┌─ Records provided

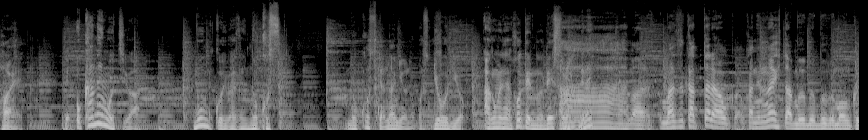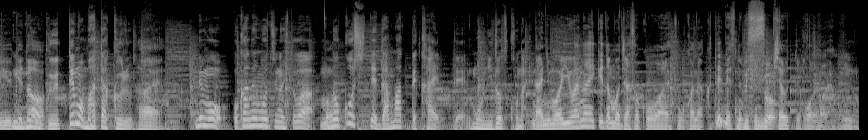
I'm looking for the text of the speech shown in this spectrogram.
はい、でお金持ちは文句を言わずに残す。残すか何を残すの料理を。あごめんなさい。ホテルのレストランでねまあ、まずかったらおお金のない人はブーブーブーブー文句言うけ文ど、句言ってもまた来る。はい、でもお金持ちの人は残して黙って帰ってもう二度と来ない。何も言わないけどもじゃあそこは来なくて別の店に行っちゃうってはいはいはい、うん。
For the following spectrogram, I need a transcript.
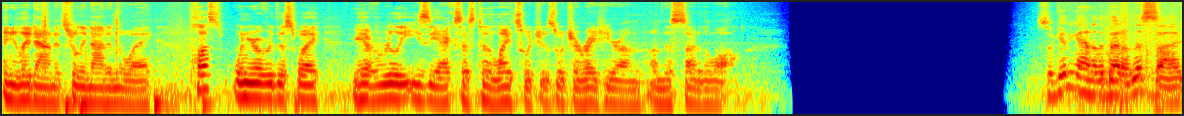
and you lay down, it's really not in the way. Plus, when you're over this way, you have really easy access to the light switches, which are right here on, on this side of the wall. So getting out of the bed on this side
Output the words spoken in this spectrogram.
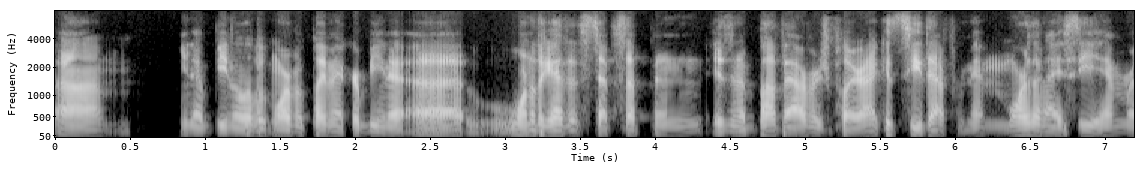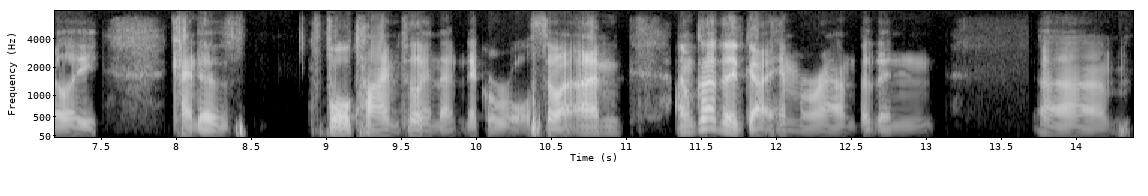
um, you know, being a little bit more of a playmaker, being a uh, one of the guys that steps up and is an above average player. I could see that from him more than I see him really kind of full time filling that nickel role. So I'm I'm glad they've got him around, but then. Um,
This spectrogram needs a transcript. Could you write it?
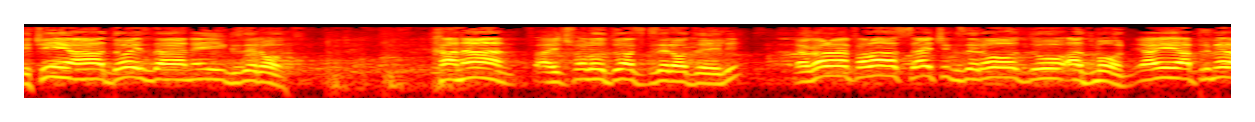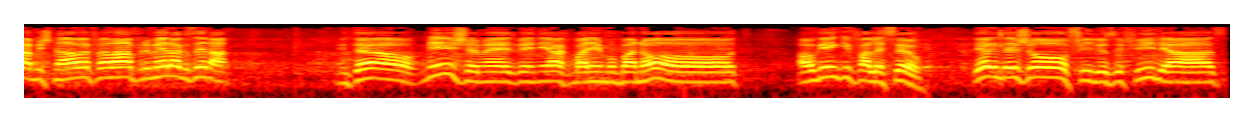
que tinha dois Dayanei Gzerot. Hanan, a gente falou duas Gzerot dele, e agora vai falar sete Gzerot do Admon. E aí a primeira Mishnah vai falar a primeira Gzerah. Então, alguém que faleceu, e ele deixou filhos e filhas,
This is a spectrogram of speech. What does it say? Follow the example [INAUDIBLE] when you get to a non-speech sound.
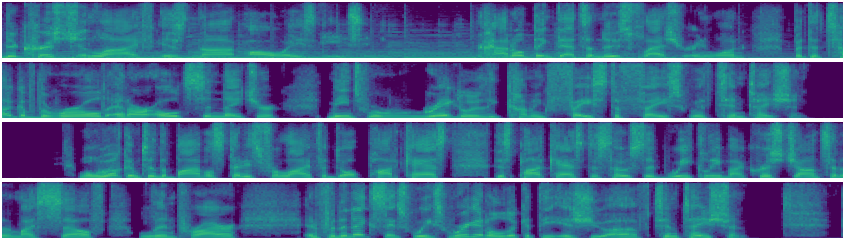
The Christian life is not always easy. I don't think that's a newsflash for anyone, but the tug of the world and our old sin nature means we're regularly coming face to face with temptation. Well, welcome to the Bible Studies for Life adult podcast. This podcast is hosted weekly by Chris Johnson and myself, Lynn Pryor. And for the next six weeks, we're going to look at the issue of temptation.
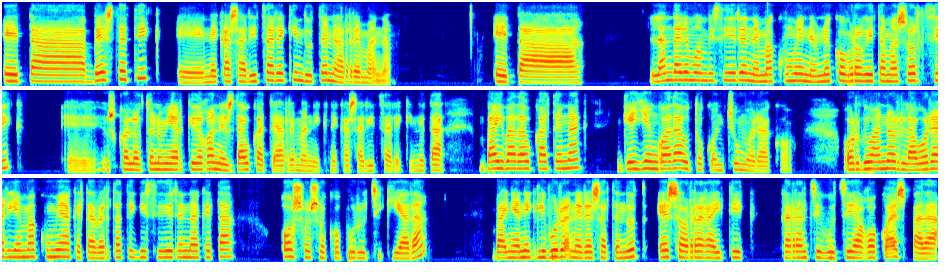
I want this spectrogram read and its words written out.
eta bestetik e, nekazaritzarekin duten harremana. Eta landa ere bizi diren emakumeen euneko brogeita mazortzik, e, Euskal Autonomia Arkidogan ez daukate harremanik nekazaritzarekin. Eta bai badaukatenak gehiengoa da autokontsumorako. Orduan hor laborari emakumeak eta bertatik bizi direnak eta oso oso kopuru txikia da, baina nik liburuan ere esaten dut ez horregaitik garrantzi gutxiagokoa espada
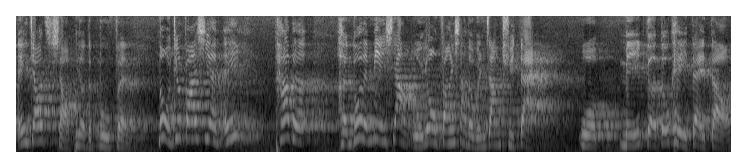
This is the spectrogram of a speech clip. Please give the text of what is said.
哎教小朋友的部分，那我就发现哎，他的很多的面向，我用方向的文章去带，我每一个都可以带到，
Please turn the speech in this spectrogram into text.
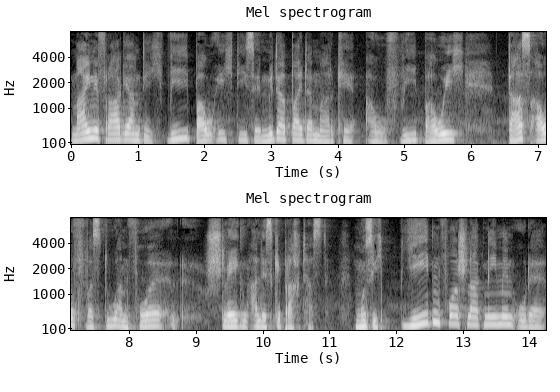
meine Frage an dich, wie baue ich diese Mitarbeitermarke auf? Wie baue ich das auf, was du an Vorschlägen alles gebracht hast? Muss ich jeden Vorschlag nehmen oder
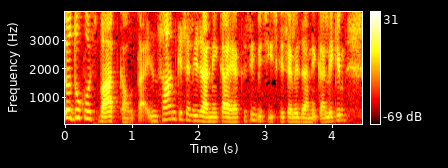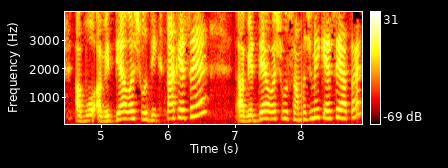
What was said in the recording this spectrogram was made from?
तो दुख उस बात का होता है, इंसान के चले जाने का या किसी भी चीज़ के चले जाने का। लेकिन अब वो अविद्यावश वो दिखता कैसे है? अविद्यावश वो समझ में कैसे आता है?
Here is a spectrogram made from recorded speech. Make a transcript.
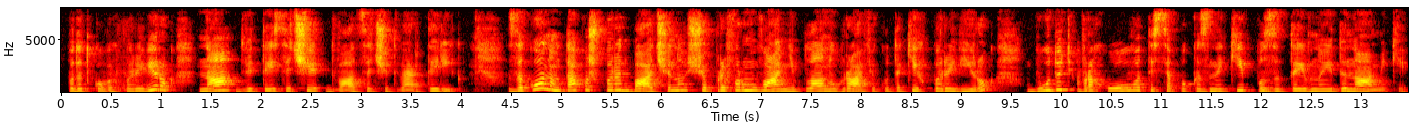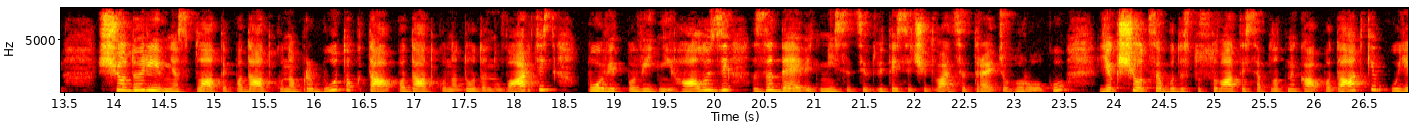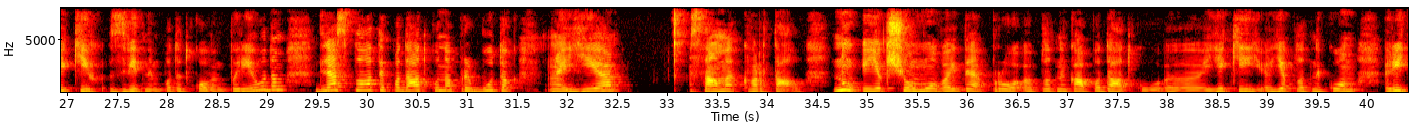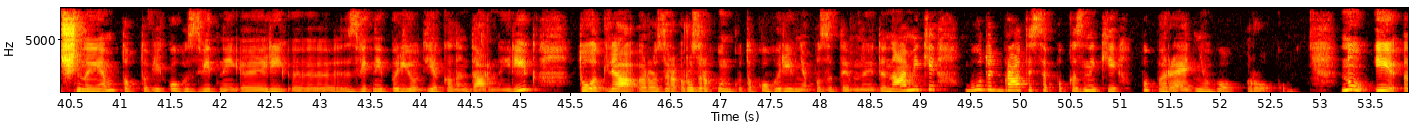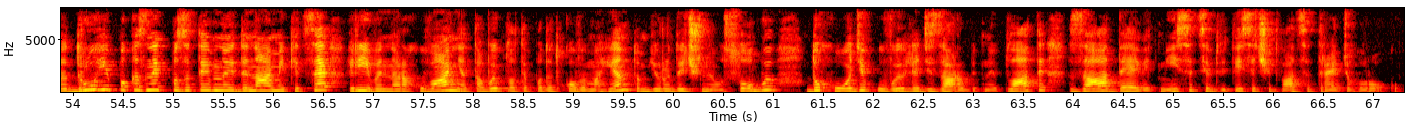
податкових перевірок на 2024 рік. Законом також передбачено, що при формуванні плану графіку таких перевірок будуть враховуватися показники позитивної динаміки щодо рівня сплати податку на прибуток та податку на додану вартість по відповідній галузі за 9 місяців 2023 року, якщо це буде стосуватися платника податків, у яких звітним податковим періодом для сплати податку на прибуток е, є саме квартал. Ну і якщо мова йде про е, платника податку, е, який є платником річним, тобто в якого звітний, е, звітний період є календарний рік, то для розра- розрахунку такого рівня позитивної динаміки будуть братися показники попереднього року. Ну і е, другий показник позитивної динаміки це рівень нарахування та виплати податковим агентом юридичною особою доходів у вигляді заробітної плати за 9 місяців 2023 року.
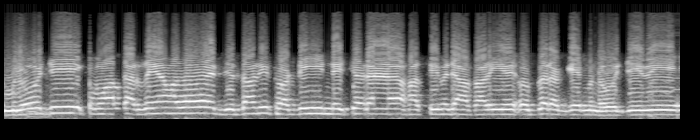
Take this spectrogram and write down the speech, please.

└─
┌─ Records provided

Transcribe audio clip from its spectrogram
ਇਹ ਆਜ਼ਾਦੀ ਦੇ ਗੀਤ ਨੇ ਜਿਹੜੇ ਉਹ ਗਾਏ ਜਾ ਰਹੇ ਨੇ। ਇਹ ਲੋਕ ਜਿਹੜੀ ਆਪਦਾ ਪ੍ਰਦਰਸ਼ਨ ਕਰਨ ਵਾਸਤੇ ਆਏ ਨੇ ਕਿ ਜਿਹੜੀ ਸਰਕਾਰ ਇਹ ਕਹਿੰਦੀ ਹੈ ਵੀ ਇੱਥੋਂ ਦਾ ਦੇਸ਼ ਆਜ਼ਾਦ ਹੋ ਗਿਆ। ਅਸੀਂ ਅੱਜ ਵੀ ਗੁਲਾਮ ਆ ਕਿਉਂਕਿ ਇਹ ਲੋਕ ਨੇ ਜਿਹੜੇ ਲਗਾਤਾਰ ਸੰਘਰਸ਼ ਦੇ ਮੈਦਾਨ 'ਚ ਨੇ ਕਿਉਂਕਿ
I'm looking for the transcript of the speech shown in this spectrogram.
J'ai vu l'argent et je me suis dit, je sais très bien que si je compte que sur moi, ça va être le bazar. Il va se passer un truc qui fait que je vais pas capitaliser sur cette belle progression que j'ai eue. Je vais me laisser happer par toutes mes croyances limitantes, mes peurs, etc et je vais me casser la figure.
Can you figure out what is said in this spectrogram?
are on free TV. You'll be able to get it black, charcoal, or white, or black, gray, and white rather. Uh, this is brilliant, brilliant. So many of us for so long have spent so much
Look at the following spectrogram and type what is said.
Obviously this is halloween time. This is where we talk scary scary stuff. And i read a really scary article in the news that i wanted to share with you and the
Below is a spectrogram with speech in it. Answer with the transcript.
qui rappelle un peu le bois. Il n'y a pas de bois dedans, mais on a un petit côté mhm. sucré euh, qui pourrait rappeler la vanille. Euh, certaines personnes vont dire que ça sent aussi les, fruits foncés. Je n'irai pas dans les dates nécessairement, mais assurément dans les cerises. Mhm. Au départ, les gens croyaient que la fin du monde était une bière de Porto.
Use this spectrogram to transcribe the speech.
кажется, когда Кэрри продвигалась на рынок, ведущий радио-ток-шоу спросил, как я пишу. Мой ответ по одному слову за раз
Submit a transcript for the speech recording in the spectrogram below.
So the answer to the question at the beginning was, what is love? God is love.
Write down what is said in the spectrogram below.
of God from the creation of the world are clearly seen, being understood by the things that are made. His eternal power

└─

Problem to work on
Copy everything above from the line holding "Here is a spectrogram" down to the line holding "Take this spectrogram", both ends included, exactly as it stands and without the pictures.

Exercise answer
Here is a spectrogram made from recorded speech. Make a transcript.
податкових перевірок на 2024 рік. Законом також передбачено, що при формуванні плану графіку таких перевірок будуть враховуватися показники позитивної динаміки щодо рівня сплати податку на прибуток та податку на додану вартість по відповідній галузі за 9 місяців 2023 року, якщо це буде стосуватися платника податків, у яких звітним податковим періодом для сплати податку на прибуток е, є саме квартал. Ну і якщо мова йде про е, платника податку, е, який є платником річним, тобто в якого звітний, е, звітний період є календарний рік, то для розра- розрахунку такого рівня позитивної динаміки будуть братися показники попереднього року. Ну і е, другий показник позитивної динаміки це рівень нарахування та виплати податковим агентом юридичною особою доходів у вигляді заробітної плати за 9 місяців 2023 року.
Take this spectrogram and write down the speech, please.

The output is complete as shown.